The massive rebuilding efforts in the WTC and Seaport sections are creating a dining scene shift to FIDI. Some restaurants/bars that are on the horizon and favorites: Nobu on 195 Broadway (Fulton Street), Eataly in Westfield Place, 70 Pine Street location of Black Fox Coffee & Market will also be home to a restaurant by former Nomad executive chef James Kent, 28 Liberty Street will be the new location of Danny Meyer’ restaurant on the 60th Floor with 360-degree views, Beekman Hotel’s Fowler & Wells and Augustine, Adrienne’s Pizza Bar, Mad Dog & Beans, Harry’s Café and Steak, Delmonicos, Bobby Vans in an old bank vault, India House on One Hanover Square was the home of Hanover Bank. The name pays homage to the Dutch West India Company, the first colonizers of Manhattan, The Dead Rabbit, Trinity Place Bar & Restaurant, The Cedar, The Hideaway on old slip, VBAR, Trading Post, Blacktail on Pier A, Barbalu on Front Street.
As we prepare to enjoy the Fourth of July holiday here’s a little FIDI trivia. New York’s Independence Day is July 9th. “During the celebrated gathering in Philadelphia five days earlier, New York was the only colony to abstain…New York’s Provincial Congress approved the declaration.

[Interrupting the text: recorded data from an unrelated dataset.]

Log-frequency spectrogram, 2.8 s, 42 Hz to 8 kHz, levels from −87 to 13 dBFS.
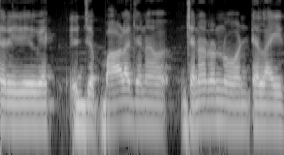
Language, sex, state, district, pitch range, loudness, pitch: Kannada, male, Karnataka, Koppal, 115-120 Hz, -14 LUFS, 115 Hz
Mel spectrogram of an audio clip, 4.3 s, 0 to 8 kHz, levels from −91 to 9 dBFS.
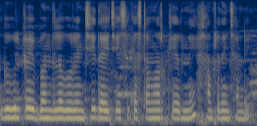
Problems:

Then, in the afternoon, George Washington had it read to his troops, who were assembled in the Commons (now City Hall Park). By nighttime, a mob had gone down to Bowling Green and knocked down an equestrian statue of King George III. It was melted to make bullets to shoot at the British.” Let’s take a moment to reflect upon our Founding Father Thomas Jefferson’s words: “Our greatest happiness does not depend on the condition of life in which chance has placed us, but is always the result of a good conscience, good health, occupation, and freedom in all just pursuits.”
“It was a spectral Manhattan, a double-exposed landscape where the past folded back over on itself in overlapping decades.” ― Joe Schreiber
Photos of FIDI Wall Street’s Capital